The Bay Mills ruling could have an effect on the Sault Ste. Marie Tribe of Chippewa Indians’ proposed $245 million off-reservation casino in downtown Lansing. Schuette also challenged that action and earlier this month filed a petition asking the Supreme Court to hear the Lansing casino case separately.
Lansing Mayor Virg Bernero said, “This is great news for Lansing. It’s basically a big green light for our casino. It’ll still take a little time, but this means job, economic development, and the Lansing promise. This means four years of free education.” Bernero noted the proposed casino could create more than 1,000 permanent and construction jobs and “complete Lansing’s entertainment district.”

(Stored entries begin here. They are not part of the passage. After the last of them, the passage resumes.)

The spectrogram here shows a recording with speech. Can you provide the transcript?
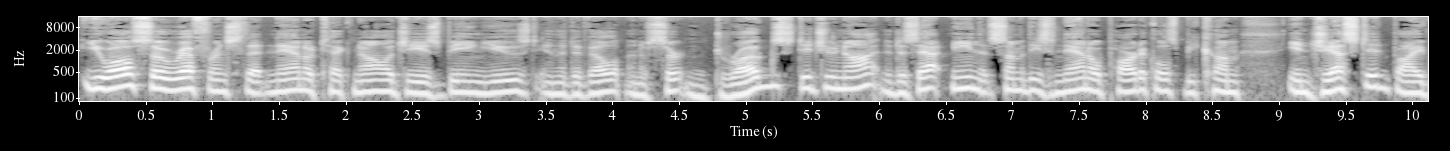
You also referenced that nanotechnology is being used in the development of certain drugs, did you not? And does that mean that some of these nanoparticles become ingested by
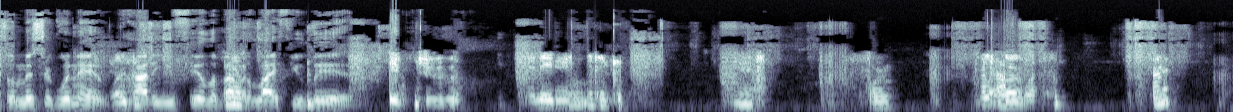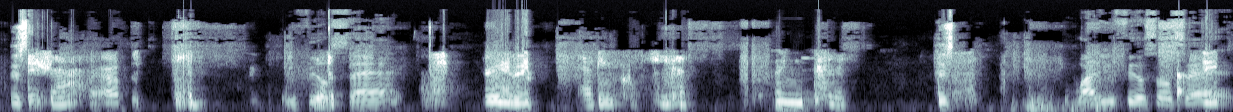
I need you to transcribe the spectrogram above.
So, Mr. Gwinnett, how do you feel about the life you live? You feel sad? Why do you feel so sad?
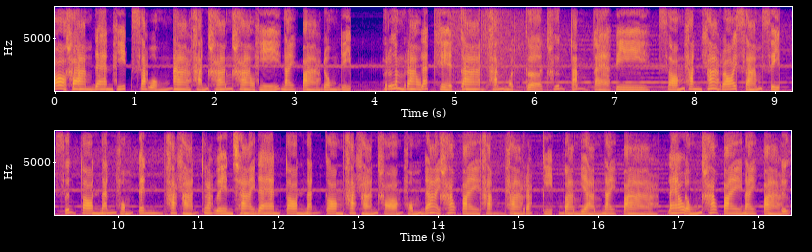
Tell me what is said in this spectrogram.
ข้อความแดนพิษสวงอาถรรพ์ค้างคาวหีในป่าดงดิบ เรื่องราวและเหตุการณ์ทั้งหมดเกิดขึ้นตั้งแต่ปี 2530 ซึ่งตอนนั้นผมเป็นทหารตระเวนชายแดนตอนนั้นกองทหารของผมได้เข้าไปทำภารกิจบางอย่างในป่า แล้วหลงเข้าไปในป่าลึก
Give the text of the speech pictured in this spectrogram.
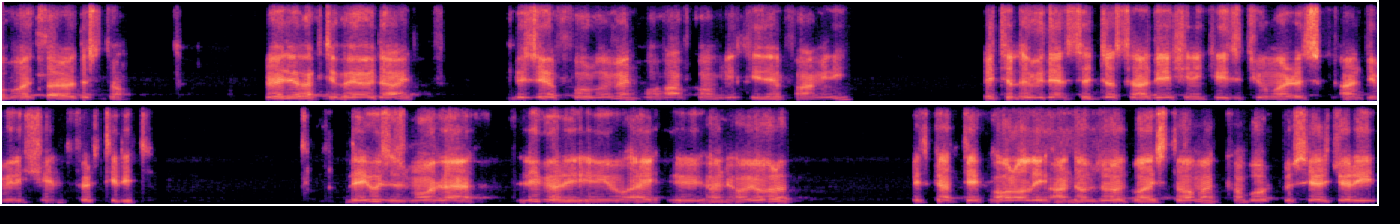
avoid thyroid storm. Radioactive iodide reserved for women who have completely their family little evidence suggests radiation increases tumor risk and diminishing fertility. The use is more in Europe. It can take orally and absorbed by stomach. Compared to surgery,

“The U.S. Supreme Court ruling sends another clear signal that the Sault tribe is within our rights and federal law to move forward on our Lansing casino, which will create more than 1,500 good jobs for Mid Michigan, and millions of dollars in new revenues for greater Lansing and the entire state.” The tribe plans to review today’s ruling to see how it may affect its next steps.
But the ruling could affect future negotiations for new and renewing gaming compacts.
“This is definitely going to have an impact on future compact negotiations,” Binney said. “The thinking is that as compacts come up for renegotiation states will want more waivers of sovereign immunity.”
Binney says states are going to ask for waivers of sovereign immunity during compact negotiations, and tribal officials and casino executives are going to ask to be indemnified before working for a tribal casino.